“There’s the loss of privacy. Not knowing if your phone is being tapped,” she said, adding that a reliable source said her phone calls – incoming and outgoing – were being monitored. “At times the phone produces hazy noises, but I don’t really have concrete evidence.”
Saying the loss of privacy was too much, Chonticha left her home in Pathum Thani’s Lam Luk Ka district a few months after the coup and has moved from one anonymous apartment to another.
But that didn’t put a stop to the attention she was getting from the authorities. Oftentimes, while engaging in public anti-junta activities, she said plainclothed police officers would sexually harass her.
“One day I was asked why my boobs were so big today,” she said. “I said it’s not kosher, but he just laughed. I was stunned and just walked away. One even sent a text message wishing me a Happy Valentine’s Day.”
She said some policemen and soldiers still call her up on her mobile phone. She reckoned it’s pointless to change the phone number because it wouldn’t be difficult for them to obtain the new one.
“All this harassment made me worried. Where’s my privacy?” she said.
Despite the pressure, Chonticha said they didn’t change her mind.
“Their goal was to control me but they failed. In fact it only served to show how terrible the dictatorial system is and the needs for change,” she said.
The price Chonticha paid was dear, however.

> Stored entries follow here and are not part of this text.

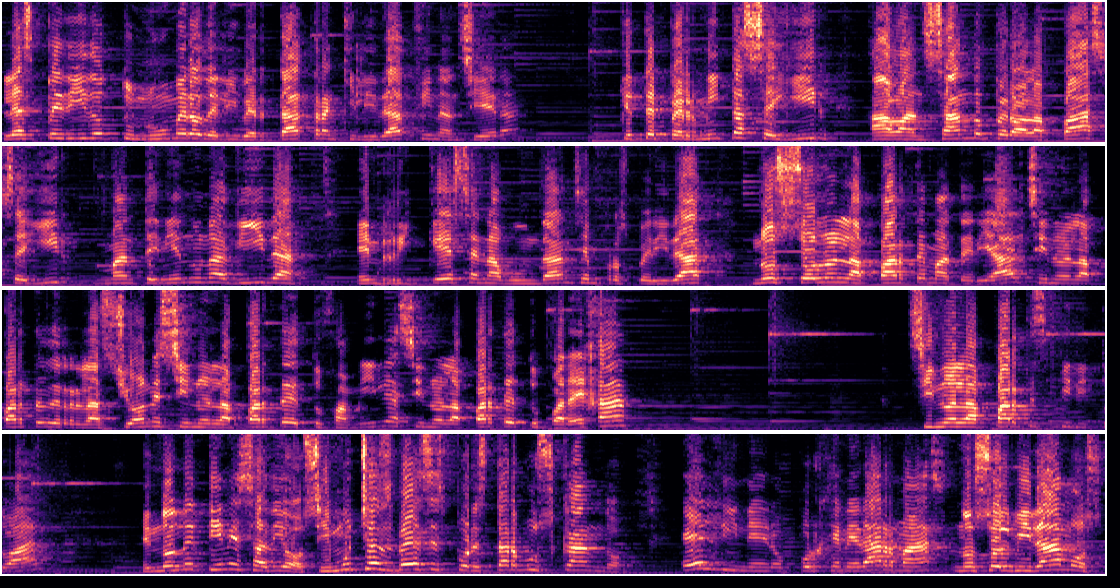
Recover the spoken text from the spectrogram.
¿Le has pedido tu número de libertad, tranquilidad financiera? Que te permita seguir avanzando, pero a la paz, seguir manteniendo una vida en riqueza, en abundancia, en prosperidad, no solo en la parte material, sino en la parte de relaciones, sino en la parte de tu familia, sino en la parte de tu pareja, sino en la parte espiritual. ¿En dónde tienes a Dios? Y muchas veces por estar buscando el dinero, por generar más, nos olvidamos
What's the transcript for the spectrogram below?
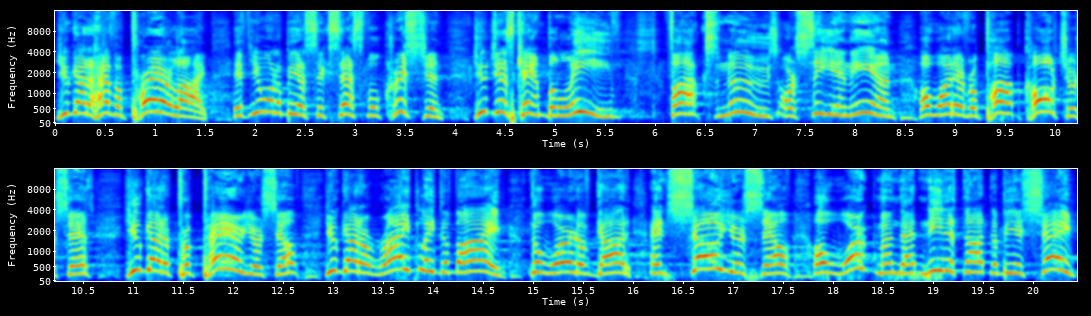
You got to have a prayer life. If you want to be a successful Christian, you just can't believe Fox News or CNN or whatever pop culture says, you got to prepare yourself. You got to rightly divide the word of God and show yourself a workman that needeth not to be ashamed.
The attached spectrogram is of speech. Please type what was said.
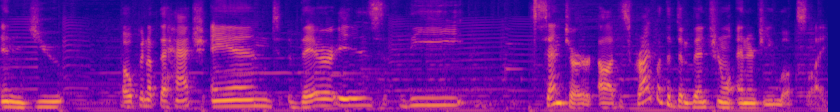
And you open up the hatch, and there is the center. Uh, describe what the dimensional energy looks like.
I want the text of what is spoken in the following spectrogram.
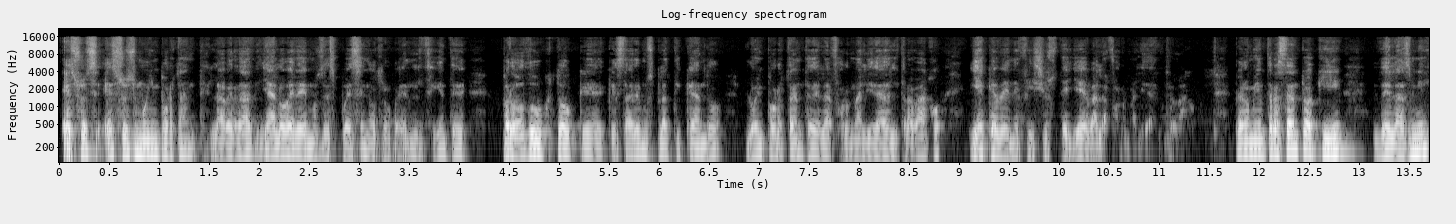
eso, es, eso es muy importante, la verdad, ya lo veremos después en, otro, en el siguiente producto que, estaremos platicando, lo importante de la formalidad del trabajo y a qué beneficios te lleva la formalidad del trabajo. Pero mientras tanto aquí, de las mil,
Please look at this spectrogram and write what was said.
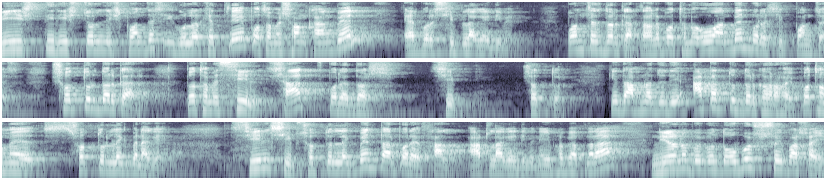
বিশ, তিরিশ, চল্লিশ, পঞ্চাশ, এগুলোর ক্ষেত্রে প্রথমে সংখ্যা আনবেন, এরপরে শিপ লাগাই দিবেন। পঞ্চাশ দরকার, তাহলে প্রথমে ও আনবেন, পরে শিপ, পঞ্চাশ। সত্তর দরকার, প্রথমে সিল, সাত, পরে দশ, শিপ, সত্তর। কিন্তু আপনার যদি আটাত্তর দরকার হয়, প্রথমে সত্তর লিখবেন আগে। সিল, শিপ, সত্তর লিখবেন, তারপরে ফাল, আট লাগিয়ে দিবেন। এইভাবে আপনারা নিরানব্বই পর্যন্ত অবশ্যই বাসায়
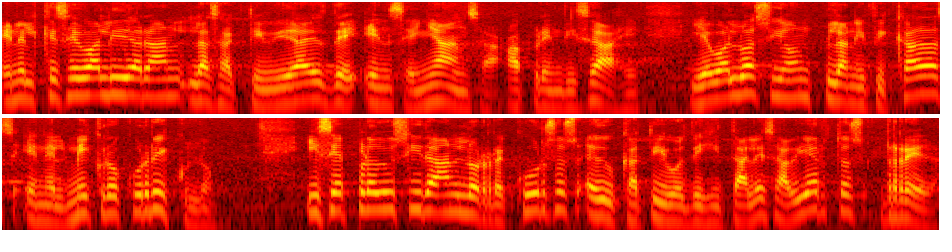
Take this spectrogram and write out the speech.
en el que se validarán las actividades de enseñanza, aprendizaje y evaluación planificadas en el microcurrículo y se producirán los recursos educativos digitales abiertos REDA,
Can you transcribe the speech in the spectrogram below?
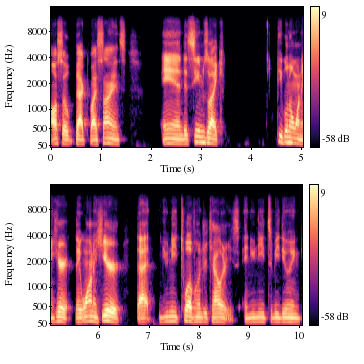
also backed by science. And it seems like people don't want to hear it. They want to hear that you need 1200 calories and you need to be doing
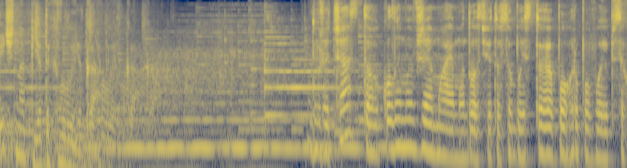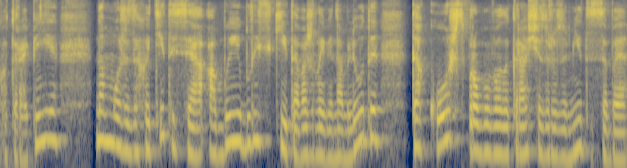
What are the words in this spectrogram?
Психотерапевтична п'ятихвилинка. Дуже часто, коли ми вже маємо досвід особистої або групової психотерапії, нам може захотітися, аби близькі та важливі нам люди також спробували краще зрозуміти себе,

By late last year, after the death of King Bhumibol, Chonticha said she became the object of a social media witch hunt, where she was accused of being anti-monarchy. She said the stress caused her to throw up after eating and experience numbness on the left side of her body. She blamed the latter on an electric shock she and others experienced while protesting on the first anniversary of the May 22 coup at the Bangkok Arts and Culture Centre in 2015. They never determined the cause.
Earlier this year, she fainted. She was taken to a hospital and diagnosed with a migraine. A psychiatrist she later spoke to wrote four letters on a sheet of paper. It read “PTSD,” or post-traumatic stress disorder.
“I was confused and didn’t know what it was at the time. It must have been scary, so the psychiatrist didn’t even tell me verbally. I asked him what it was, but he didn’t explain to me. He said I should just go and look it up and come back for consultation,” she said.
When she was in prison, she had to be prescribed sleeping pills because insomnia would keep her awake until 3am, with just an hour or two to sleep before guards woke the prisoners up.
Today she still wakes from nightmares thinking she is being woken by a guard. Chonticha is considering seeking a new psychiatrist. Those she’s met at public hospitals haven’t worked because she refused to open up and talk about her travails.
It’s been over a month now since she last saw a therapist. She said, if anything, she would likely seek a psychiatrist she can trust isn’t a junta supporter to feel sure she’s getting proper treatment.
“I am not surprised that I can’t trust this society. We are living under a dictatorship wherein those who harm us are the very same people who arrest us and take us to the military court,” she said, acknowledging that the past three years’ experiences have made her somewhat paranoid. “Those who sent us to prison are the very same people who harm us.”